By Bill Britt
Alabama Political Reporter
MONTGOMERY—Perhaps the most damning piece of evidence in the trial of Mike Hubbard, was the proffer he signed in March, 2014. Certainly, when Lead Prosecutor, Matt Hart, revealed that Hubbard’s dead “close” friend was actually alive, that was the final nail in his coffin.
After Hubbard, the State called Senate President Pro Tem, Del Marsh, its only rebuttal witness. However, there were other rebuttal witnesses on hand, but the State must have realized the jury had enough information to decide the case. Those in waiting were, former House Rep. Blaine Galliher, Hubbard’s former Chief of Staff, Josh Blades and State Ethics Commission’s chief counsel, Hugh Evans, III.
Galliher, it is believed, would have given testimony about American Pharmacy Cooperative Inc. According to sources close to Galliher, his testimony would have contradicted that of former State Health Officer and current CEO of the Hospital Association, Dr. Don Williamson.
On the third day of Hubbard’s trial, a series of witnesses made it clear that Hubbard was intimately involved in placing language into the Medicaid portion of the General Fund Budget, that would give his client, APCI, a monopoly over the multi-million dollar Medicaid pharmacy business. But Williamson’s recollection of events was very different than others who testified, including Blades and Medicaid Commissioner Azar. Azar’s testimony contradicted what Williamson said on the witness stand.
Galliher was privy to much of the upheaval that followed, after it was learned Hubbard had a $5,000 a month consulting contract with APCI.
During his testimony, Hubbard’s recall most closely aligned with Williamson’s, but not the others. It is believed Galliher and Blades would have confirmed the events recounted by those who said Hubbard was involved in placing the language in the budget favoring APCI.
It turned out neither Galliher’s or Blades’ testimony was needed for the jury to find Hubbard had unlawfully received a thing of value from APCI, and that he also violated the law when he voted for the budget measure with the 23 words favoring his paying client.
It is also believed that Blades was also on deck in the Lee County Courthouse, to counter Hubbard’s testimony about a patent he helped secure for CV Holding Inc., Chairman Bobby Abrams.
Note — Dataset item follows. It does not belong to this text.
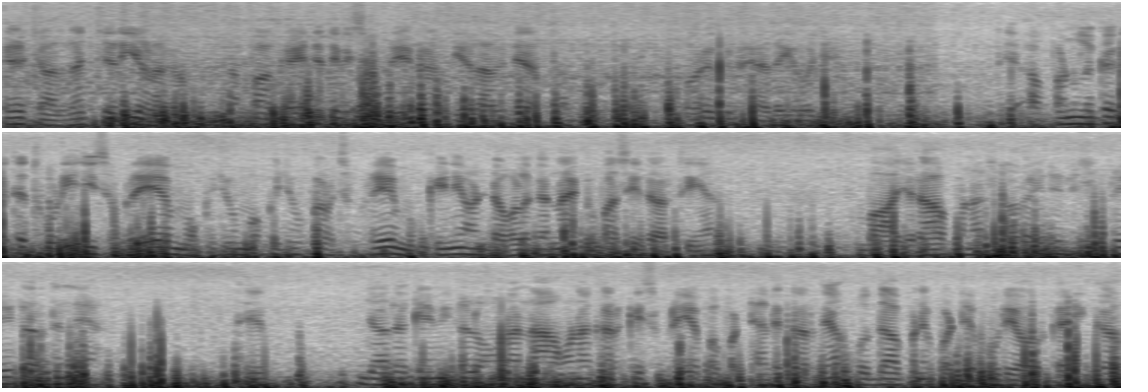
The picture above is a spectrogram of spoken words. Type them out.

Reportedly, Evan’s was to give testimony about Hubbard’s contract with Southeast Alabama Gas District (SEAGD) which paid Hubbard $12,000 a month in consulting fees. Evan’s had penned the informal ethics letter that Hubbard’s legal team argued he was cleared to work for the Gas District. Evan’s was also present at the meeting Hubbard had with then Ethics Director Jim Sumner, in which Hubbard explained his role with APCI. Hubbard was not found guilty on counts relayed to SEAGD.
There has been much Monday morning quarterbacking on why the State did not call former Rep. Greg Wren, or lobbyist Ferrell Patrick. Perhaps one day the prosecution will make its reasoning clear.
Wren was given a suspended sentence with two years probation for his role in placing the 23 words in the budget to give APCI the Medicaid monopoly. Wren’s probation would have been completed before Hubbard was brought to trial on May 24. It is believed the prosecution didn’t see an upside to calling Wren or Patrick, given the many witnesses who had altered their testimonies to fit a narrative favorable to Hubbard’s defense. Or maybe, they just didn’t need them.
There is little doubt that Hubbard’s proffer, and his dead friend who rose from the grave was his final undoing. But just in case, Hart had more ammo in his arsenal.
Hubbard is scheduled to be sentenced to State prison on 12 counts of felony public corruption on July 8.